The Red-Tailed Goodeid
Water Conditions- Not Critical. Temp 70- 78 Degrees,
Plants, Vegetable in Diet
Behavior- A better behaved population, best kept in
species only tanks.
Breeding- 5-15 Young every 60 Days.
Size- 2.5 inches
With water that does not get too
warm (above about
76-77 degrees consistently),
water changes and decent
fish is about as hardy as a goodeid can get. They breed easily with
broods of up to 20 fish approximately every 60 days.
are large, and easy to raise, taking
baby brine shrimp or even
finely crushed flake immediately.
Like many goodeids, they are
officially considered endangered
in the wild.
Omnivorous, they do best with a variety of dry and frozen
foods, including food with a
They are very active, and will
eat fry given the
opportunity.
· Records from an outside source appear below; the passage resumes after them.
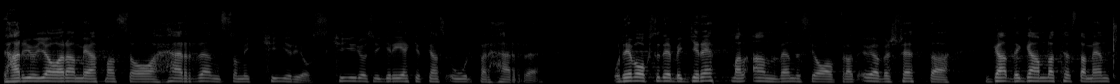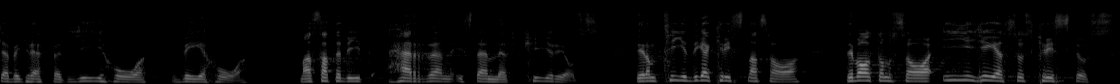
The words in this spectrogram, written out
det hade ju att göra med att man sa Herren som i Kyrios. Kyrios är grekiskans ord för Herre. Och det var också det begrepp man använde sig av för att översätta det gamla testamentliga begreppet JHVH. Man satte dit Herren istället, Kyrios. Det de tidiga kristna sa, det var att de sa i Jesus Kristus,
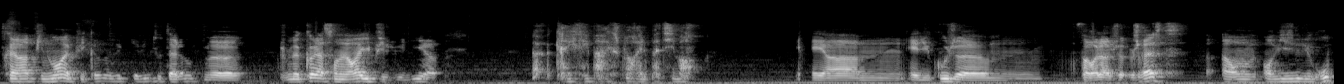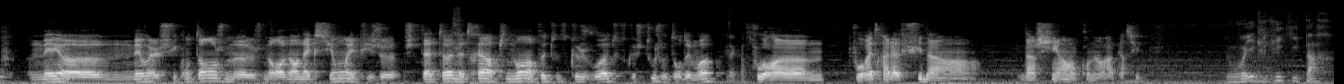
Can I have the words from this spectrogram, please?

A heavily planted portion
of the tank for the young
to hide in
may be enough, after a healthy sized population is
established (Separate the gravid female and raise the young
separately to build up your numbers). If well fed, they
should produce more fry than they will consume. Though they
are a smaller fish, and a few will do fine in a 10 gallon
tank, for a colony to grow a tank of at least 29 gallons
should be used.
One important factor to mention is that at a
local university, the department was looking for a species that
overwinter in an unheated greenhouse. They were kept in a 12'
long trout runner, planted with natural vegetation.
The temperatures would fall to 45-50 degrees at times, with
water temperatures of 50-55 degrees overwinter.
A number of species were tried, and this line of
X. eiseni both thrived and
bred seasonally, increasing their
numbers over the three years they were kept this way. A very cold water tolerant
See other Care Guides